Federal judge says New Jersey law banning immigrant detention contract with private operator unconstitutional

A federal judge on Tuesday declared a New Jersey law that would ban a private immigration detention contract with federal authorities from being renewed “unconstitutional” — paving the way to keep the state’s last detention center open.

The opinion by U.S. District Court Judge Robert Kirsch, sitting in Trenton, could allow the center in Elizabeth run by private corrections company CoreCivic to remain open just days before its contract was set to expire. Federal officials have written in court filings that they “fully intend” to extend the private detention contract.

New Jersey Gov. Phil Murphy, a Democrat, in 2021 signed a law that prohibited new and extended immigrant detention contracts between federal authorities and state, local and private entities. While there were four facilities in the state that held such contracts as the bill was making its way through the Legislature, only the one run by CoreCivic remains.

The legal challenge put Murphy — a progressive who once proclaimed New Jersey a “sanctuary” state for immigrants — at odds with the Biden administration. Attorneys for the Biden administration wrote earlier this summer that the law would be “catastrophic” to federal immigration authorities.

Tyler Jones, a spokesperson for the governor, said Murphy was “disappointed” by the opinion but said other parts of the law remain in place.

“The Governor is pleased that the rest of the law that applies to public entities remains intact,” Jones stated. “He understands that the Attorney General’s Office will appeal today’s decision and seek to reinstate the entirety of the law.”

In a statement, Michael Symons, a spokesperson for the Attorney General’s office, said that “private detention facilities threaten the public health and safety of New Jerseyans, including when used for immigration purposes.”

Other blue states have faced legal issues on similar laws that look to prohibit immigration detention within their borders. The 9th U.S. Circuit Court of Appeals blocked a similar California law in September 2022 that prohibited private immigration detention.

CoreCivic sued to block the New Jersey law earlier this year, arguing it violated the U.S. Constitution’s “supremacy clause” — which bans state law from overriding federal law.
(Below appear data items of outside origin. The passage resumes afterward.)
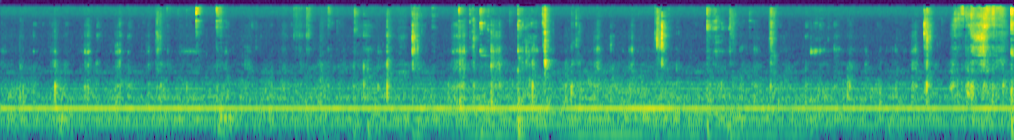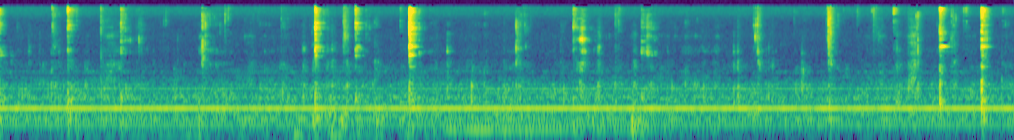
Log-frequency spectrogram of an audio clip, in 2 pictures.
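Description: A person chewing food, with a metal fork clicking and scraping against a plate in many short, irregular clicks. A steady low hum runs underneath.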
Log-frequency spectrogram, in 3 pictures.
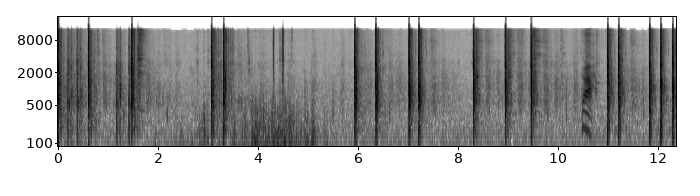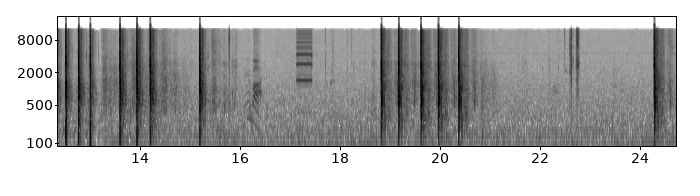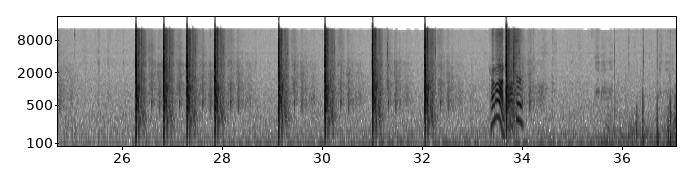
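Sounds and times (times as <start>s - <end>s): pistol firing rapid shots: 0.0s - 1.8s, 3.0s - 3.5s, 5.9s - 7.6s, 8.3s - 10.0s, 11.0s - 14.6s, 15.2s - 15.5s, 18.8s - 20.8s, 24.2s - 24.8s, 26.2s - 28.4s, 29.1s - 32.6s, 33.6s - 34.2s.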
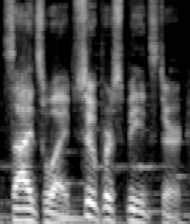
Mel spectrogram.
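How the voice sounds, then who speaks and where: A man's voice: lowish voice, lively intonation, unhurried, fairly bright tone, soft background music. A man voicing a cocky, chatty young male superhero speedster with a teasing, friendly manner. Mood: breezy.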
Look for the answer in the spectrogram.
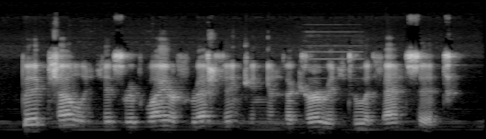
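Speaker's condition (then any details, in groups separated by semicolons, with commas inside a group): ALS, speech-generating device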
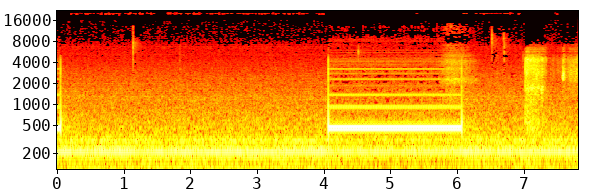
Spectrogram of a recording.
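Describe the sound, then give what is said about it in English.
A phone call rings out: a single steady electronic ring tone lasting about two seconds, fairly loud, over a low background hum, with a few faint clicks and no talking. “Maybe we should call from my phone.”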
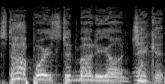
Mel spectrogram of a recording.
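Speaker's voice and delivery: rough-edged, intense voice. Imitate the guy who teaches people to save money on groceries, as the most intense man. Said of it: "his voice sounds like the most intense man".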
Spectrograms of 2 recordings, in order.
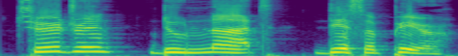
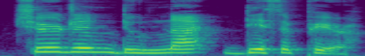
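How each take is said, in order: First: It is said louder. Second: It is said at normal volume.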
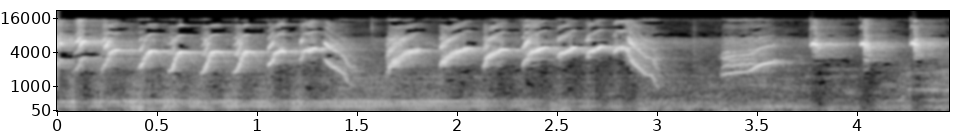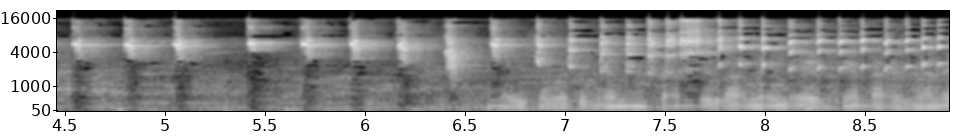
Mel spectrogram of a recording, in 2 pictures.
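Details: Champion long-tailed shrike in singing competition delivering varied high song: rapid descending chatter phrases, then crisp repeated clicking notes and quick trills, with a faint low hum and brief human voice in the background.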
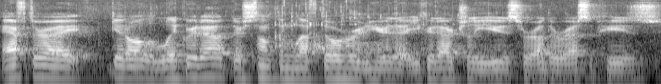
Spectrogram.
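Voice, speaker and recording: Very fast, flat, monotone speech with audible room echo. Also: man. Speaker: home cooking video creator. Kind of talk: tutorial. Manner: casual, informal.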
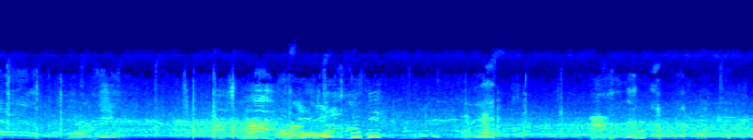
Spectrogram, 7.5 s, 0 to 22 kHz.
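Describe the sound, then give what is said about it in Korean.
A stadium crowd of over 41,000 at an Angels–Mariners baseball game applauds and cheers in a standing ovation for Albert Pujols's 3,000th hit, a dense, steady roar of clapping and many overlapping voices that holds loud for the whole stretch with no lulls. “4만 1,000명이 넘는 관중 대부분이 경기 내내 상대팀 메리너스를 응원하고 있었지만 이 순간만큼은 상당수가 기립박수로 축하에 동참했고요.”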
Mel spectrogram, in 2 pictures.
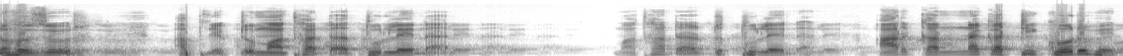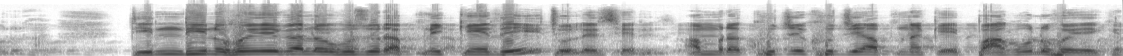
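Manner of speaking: ordinary delivery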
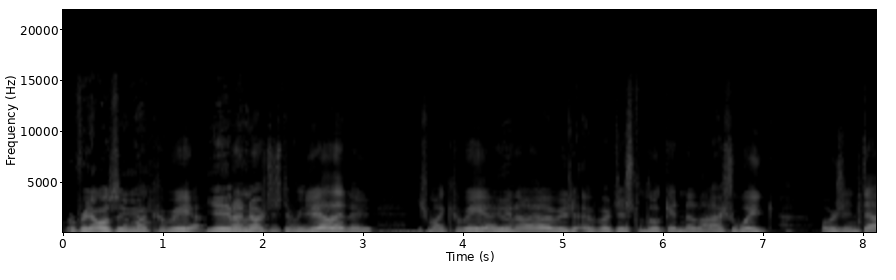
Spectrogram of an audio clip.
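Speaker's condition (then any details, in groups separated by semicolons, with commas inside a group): Cerebral palsy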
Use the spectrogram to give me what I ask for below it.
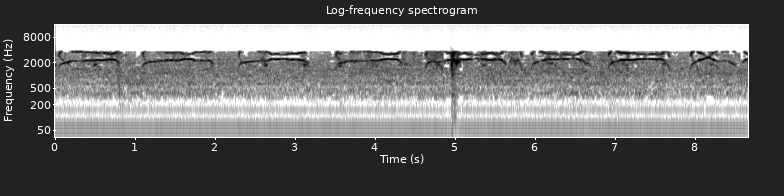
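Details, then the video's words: Peregrine falcon at Płock, 1 May 2019, near 1 pm: a long run of curved, wailing calls about once per second, one loud click midway, electrical hum throughout. "Sokół wędrowny"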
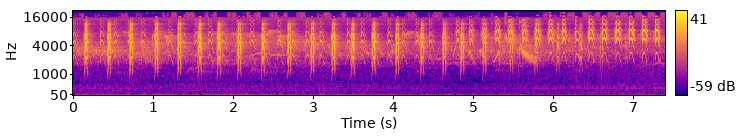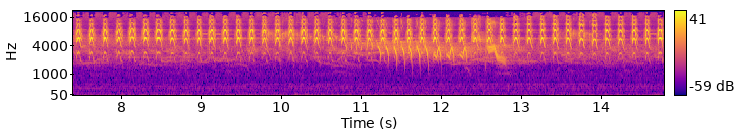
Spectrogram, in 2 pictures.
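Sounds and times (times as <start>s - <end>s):
bird chirping: 0.0s - 14.7s
Great spotted woodpecker calling with sharp high ticking notes: 0.1s - 14.7s.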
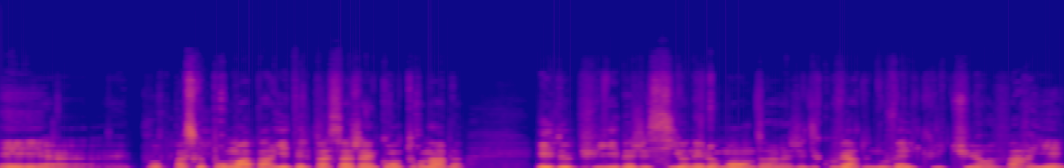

On Tuesday, Kirsch agreed.

“A state law that wholesale deprives the federal government of its chosen method of detaining individuals for violating federal law cannot survive Supremacy Clause scrutiny,” the judge wrote. “[The law] would impose on the United States an intolerable choice between either releasing federal detainees or carrying out detention in an entirely novel way.”

Attorneys for the Biden administration argued in court filings that the closure of the CoreCivic facility would create logistical issues for enforcing immigration law, since New Jersey would be without a detention center. Building a Department of Homeland Security detention facility from scratch would be costly and take time, officials wrote in court filings, and transportation of detainees could also take up resources. The closure of the facility could result in the “possible release of certain dangerous noncitizens,” federal officials wrote. Detainees would also be taken away further from their families, officials argued.

All but one member of New Jersey’s Democratic Congressional delegation recently wrote to U.S. Attorney General Merrick Garland, calling on the Biden administration to rescind its opposition to the law, saying detainees at the Elizabeth center have been treated poorly and the community is against holding immigrants there.

“For nearly three decades, the [Elizabeth Detention Center] has faced lawsuits, complaints, and media reports alleging inhumane conditions, including physical and verbal assault and poor medical and sanitary conditions,” Rep. Rob Menendez (D-N.J.) said in a statement. “With this ruling, immigrants detained at the EDC will continue to be at risk of the shameful conditions that have stained this facility and harmed our community members.”

CoreCivic Director of Public Affairs Ryan Gustin welcomed the judge’s ruling.

“CoreCivic plays a valued but limited role in America’s immigration system, which we have done for every administration — Democrat and Republican — for nearly 40 years, including more than 20 years at Elizabeth Detention Center,” Gustin said in a statement. “Our sole job has been and continues to be to help the government solve problems in ways it could not do alone — to help manage unprecedented humanitarian crises, dramatically improve the standard of care for vulnerable people, and meet critical public safety needs efficiently and innovatively.”

As of Monday, there were 235 immigrant detainees at the Elizabeth facility, according to ICE spokesperson Emilio Dabul.

Elizabeth is one of the largest and most diverse cities in the state, with nearly half of its population being foreign born, according to U.S. Census data.

The bill passed the Legislature along party lines. State Sen. Gordon Johnson (D-Bergen), who was the top sponsor of the bill while he was in the Assembly, condemned the court’s opinion.

“We don't need ICE in New Jersey and I'm shocked the federal court is stripping us of our right to opt out of their unAmerican, inhumane immigration policies,” he said in a statement.

ICE and the White House did not immediately respond to a request for comment Tuesday

Read the judge’s opinion here.